That doesn’t mean the distinction is meaningless. It’s not good to be too materialistic, and we all like to be in good spirits … but what does it mean to be spiritual?
Today’s cool interpretation is ‘being in the moment.’ This conveniently avoids awkward belief systems and monolithic institutions, enabling modern souls to live spiritually without cultural baggage. When incorporated into a life of ethics, insight and empathy, mindfulness reunites body and mind in ways we can experience immediately. It’s no wonder that in recent years mindfulness has turned from hippy weirdness into a business opportunity.
It suits people who don’t consider themselves spiritual, but it also attracts those who do. In an earlier post I spoke about, “…drifting mindfully around the house like a wraith.” Some people — and I was one — grow unnaturally attached to the heightened awareness of mindfulness. Perhaps that’s ‘spirituality.’
Because of its religious roots, or maybe in reaction to savvy marketing, mindfulness is indiscriminately seen as a a good thing, but it’s not that simple.
A recent brain plasticity study at Georgetown University found that too much attention inhibits implicit learning, which is how we learn without paying particular attention. It’s pretty important. If you had to focus consciously on everything you picked up in life, you wouldn’t get very far. The brain has its own way of acquiring and storing essential information with the least possible effort.
For example, whether or not you formally study grammar, you pick up the rules of your language, more or less; you understand how to use the word ‘I.’ In similar ways we figure out how to ride a bike and use a mouse, when to use sarcasm and when to be sympathetic. Implicit learning has something in common with automaticity, where we learn consciously but at a certain point don’t think about it any more — like handwriting and operating a car. It frees up our attention to focus on what we’re writing or where we’re going.
In other words, we refine our knowledge by taking what we already know for granted. It’s how we get better at things, streamline our work skills and, hopefully, cultivate social graces.
Mindfulness does the opposite; nothing’s taken for granted; everything’s examined — at least in theory. Those who practice it for spiritual reasons tend to judge implicit learning and automaticity as mindless and bad. In fact, they’re mindless and good.
Mindfulness is not an absolute.
It works alongside mindlessness.
This is a real source of confusion for beginning meditators. I’m often asked how to be mindful all the time or, even worse, how to handle the guilt when you can’t. With misconceptions like this, the powerful tool of mindfulness becomes harmful.
So mindfulness takes discrimination.

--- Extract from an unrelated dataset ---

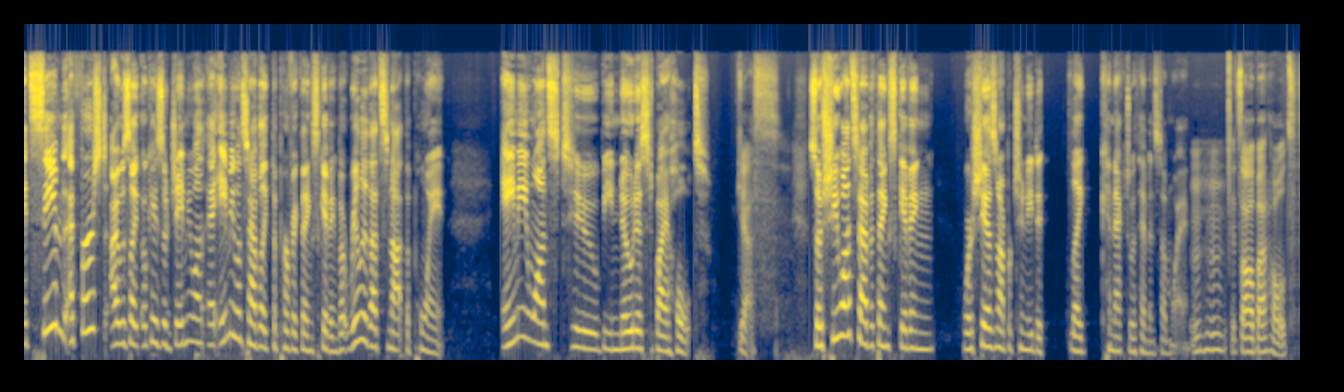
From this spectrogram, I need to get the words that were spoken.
It seemed at first I was like, okay, so Jamie wants Amy wants to have like the perfect Thanksgiving, but really that's not the point. Amy wants to be noticed by Holt. Yes. So she wants to have a Thanksgiving where she has an opportunity to like connect with him in some way. hmm It's all about Holt.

The Buddha, widely credited as its inventor, called it a medicine, and as we all know medicines require caution.
The question that’s too rarely asked is, What’s mindfulness for?
What you do with it is entirely up to you. You might use it to, ‘calm the mind.’ Then, with perseverance, your aim may be to ‘uproot suffering,’ or even to ‘overcome delusion.’ I find it helps separate my emotional motivators from self-serving rationalizations, and ultimately to see mental projections for what they are. For example, I rationalized that my Sri Lankan retreat made me a spiritual person, but what really motivated me was being free of everyday realities. Rather than acknowledging my self-centredness, I projected myself as heroic. It took a while, but I eventually saw through it.
Seeing our motives with immediacy brings a sort of clarity that mere theory and doctrine never will. For this, mindfulness is the tool of choice. However, spontaneity, creativity and flow emerge from the mindlessness of implicit learning and automaticity. Also, in order to be mindful of some things, we have to relinquish our attention to others, and just let them happen.
Mindfulness is not an absolute. It works alongside mindlessness. If you’re stuck on being in the moment just for the peace of it, you’re missing the point.
So take a deep breath and learn to let your mind go. It’s not just okay to be mindless; it’s important.